Biogeochemical cycles are the movement and circulation of soluble inorganic substances or nutrients derived from soil and atmospheric phases of inorganic substances through organic phase of various biotic components. Similarly, a return circulation and movement of organic substances takes place in favour of inorganic objects such as soil and atmosphere. Thus, these two systems are supplementary to each other and complete the cycle. The study of biogeochemical cycles can be approached on two scales e.g., cycling of all elements together or cycling of individual elements, such as hydrological cycle, carbon cycle, nitrogen cycle, phosphorous cycle, oxygen cycle, sulphur cycle etc. Besides these cycles, sediment cycles and mineral cycles are also included in the broader biogeochemical cycles. These natural or biogeochemical cycles functions in a balanced manner which stabilizes biosphere and sustains the life processes on the earth.

The Hydrological Cycle

This cycle helps in exchange of water between air, land, sea, living plants and animals. Solar energy is used to drive the hydrological cycle. Massive evaporation of water from the oceans, cloud formation and rainfall give us the supply and reserves of fresh water.

At sub-zero temperature, rainwater freezes into snow and in presence of strong wind forms hail. Water as rain, snow and hail is precipitated on land and water surfaces. On land surface water seeps into the soil and is stored as ground water. The natural water level or water table exists below the ground. The water table is supported by the underlying clay and rock strata. Ground water moves up through capillary action and reaches soil surfaces where it is drawn by plant roots.

The Nitrogen Cycle

Nitrogen and its compounds are essential for life processes in the biosphere. There is continuous exchange of nitrogen within the ecosystem operating the nitrogen cycle. Proteins produced by plants and animals in their metabolic processes are organic compounds of nitrogen. The major load of nitrogenous organic residue in soil originates from death and decay of plants and excreta of animals. These organic residues in soil are taken up by various soil micro-organisms who break down soil nitrate into nitrogen by denitrification process while others transform nitrogen into soluble nitrogen compounds.
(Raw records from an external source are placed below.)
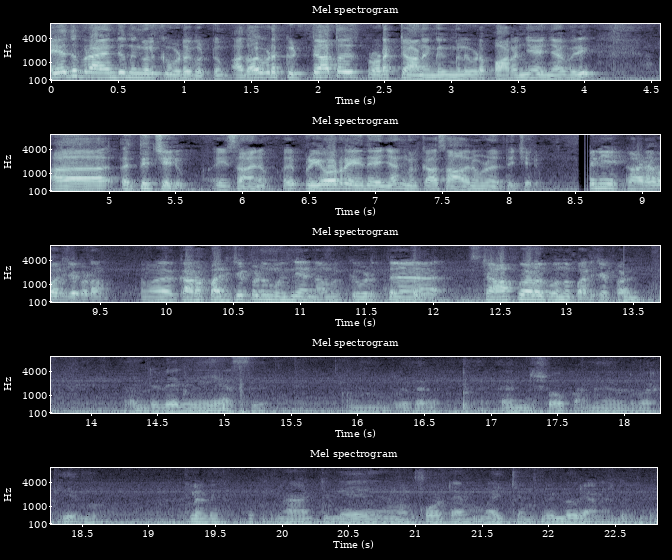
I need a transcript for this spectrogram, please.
ഏത് ബ്രാൻഡ് നിങ്ങൾക്ക് ഇവിടെ കിട്ടും അതോ ഇവിടെ കിട്ടാത്ത ഒരു പ്രൊഡക്റ്റ് ആണെങ്കിൽ നിങ്ങൾ ഇവിടെ പറഞ്ഞു കഴിഞ്ഞാൽ അവർ എത്തിച്ചേരും ഈ സാധനം. ഒരു പ്രീ ഓർഡർ ചെയ്ത് കഴിഞ്ഞാൽ നിങ്ങൾക്ക് ആ സാധനം ഇവിടെ എത്തിച്ചേരും. ഇനി കട പരിചയപ്പെടാം. കട പരിചയപ്പെടും മുന്നേ നമുക്ക് ഇവിടുത്തെ സ്റ്റാഫുകളൊക്കെ ഒന്ന് പരിചയപ്പെടാം. എന്റെ പേര് നിയാസ്. ഷോപ്പാണ്. ഞാൻ ഇവിടെ വർക്ക് ചെയ്യുന്നു നാട്ടിൽ ഞങ്ങൾ കോട്ടയം വൈക്കം വെള്ളൂരാണ് എന്റെ വീട്.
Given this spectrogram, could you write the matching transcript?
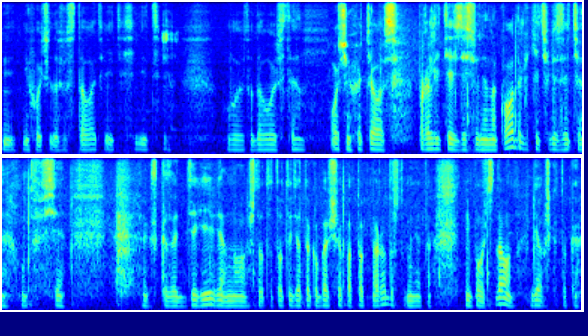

The Carbon Cycle

The atmosphere is the minor reservoir of carbon. Hydrosphere is the major reservoir which contains approximately 50 times more as that of atmosphere. It is stored as bicarbonate mineral deposit on the ocean floor. The later regulates the carbon dioxide level in the atmosphere. The cycle operates in the form of carbon dioxide exchanging among the atmosphere, biosphere and the oceans.